Wednesday, 2 Oct.  Sorrow for two families.

This morning, we had a call to go to the half-way house as one of our women had learned that her mother had died suddenly.  5 of us walked over, and sat on the floor with her while she grieved.  All the other women sat with us also.  We prayed for her and found out a little about her situation.  The young woman had come to know The Lord when she came to the half- way house a few months ago.  She  had shared the gospel with her parents, who also believed so she has the knowledge that her mum has gone to be with The Lord.  She has to face that gruelling  bus trip of 19 or 20 hours to bury her mother and trek back again.  She gets motion sickness also.  Life is pretty tough here. Then  this afternoon, we heard of one of the church leaders, about four and a half hours away, died from a brain tumor, only about 25.  Raju had to go out there to perform the funeral.  

On the brighter side, we went to more hostels to photograph our girls, and Josh and Aaron came 

to sing to the girls.  They really loved it. I think they thought they had Justin Beber (don't know how to spell it.  Not a fan) in their midst.

Our front yard.

                                                                                           Our lovely caretakers, soon to be 3. 

                                                                        Rolex, anyone???????????

   Garbage collection.


Tuesday, 1 October 2013

<b><u>Notes from Nepal&nbsp;</u></b>

Our last few weeks in Nepal have been life changing for all of our family. In one of our debrief chats we each commented on the impact that our time here had wrought, without exception we each had been touched by the people, the customs, the culture, the landscape and the genuine transformation of the girls that we have witnessed.

Spending time most days with the girls has developed wonderful relationships that deepen as we share and spend time in each others company. The stories of past lives may seem distant but reality tells us that only a few months ago a life of struggle and hardship tore deep wounds that surface periodically. The grace that has been extended then floods over them and smiles quickly return, though the scars will take time to heal the outlook of the girls is extremely positive. Their past is behind them and the girls resolutely determine to look forward and upward. This touching recognition of transformation is something that cannot be witnessed and remain untouched.

The bus trip to the Surkhet province and the town of Chinnchiu was an epic ordeal as we negotiated mountain roads, Nepali passing manoeuvres on and off the road, live stock on the road, pedestrians on the road, hawkers on the road, amazing scenary that often slipped onto the road and military check points built on the road. These and the reshaping of your backside to the bus seating after twenty two hours made each rest stop a highly sort after time.

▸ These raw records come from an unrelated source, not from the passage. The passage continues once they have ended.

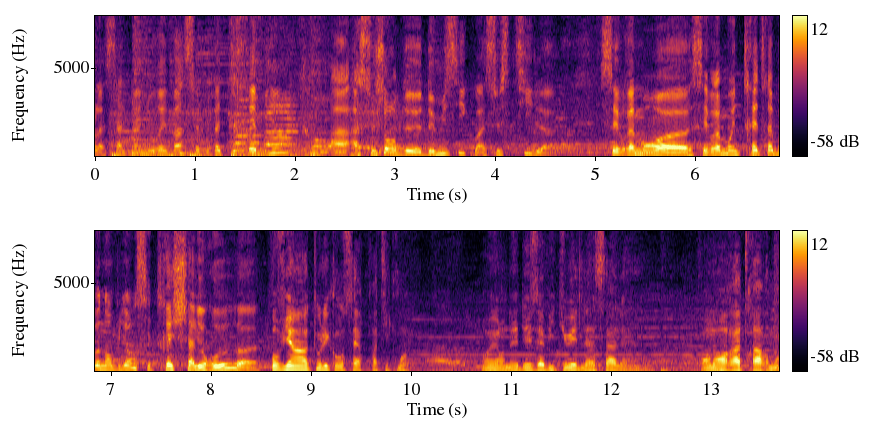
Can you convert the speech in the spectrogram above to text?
La salle Manureva se prête très bien à, à ce genre de, de musique, quoi, à ce style. C'est vraiment, euh, c'est vraiment une très très bonne ambiance, c'est très chaleureux. euh. On vient à tous les concerts pratiquement. Oui, on est des habitués de la salle. hein. On en rate rarement.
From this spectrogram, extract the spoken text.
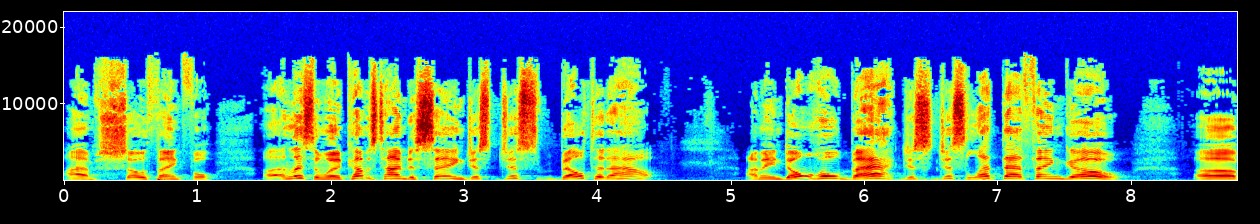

Once there, the school opening was attended by dignitaries and school officials in a formal ceremony that honoured the work in the community. Opportunities in this area abound and the relationships between the school, town leaders and local government are paramount. 

After the formal proceedings the youth concert was a time of full on celebration. The crowd packed the venue, hung out windows and doors to gain a vantage point. Pastor Raju was the first to jump on stage to party and from here the crowd spilt onto the stage to really get their groove on. A great time was enjoyed by all.

Our trip home strengthened relationships and gave us opportunity to experience Nepal like locals as our hosts showed us life through their eyes. Eating in local food stalls, stopping at Nepali haunts and learning to appreciate the culture without western influence was a real treat.

We begin again to interview and update photos this coming week and look forward to interacting with girls we are yet to meet. Hearing more stories and seeing God's heart of love poured into lives that respond in tangible ways, will no doubt impact us further.

Thanks for all your prayer support. We are all well and safe.

Geoff, Gloria, Aaron and Brooke Parry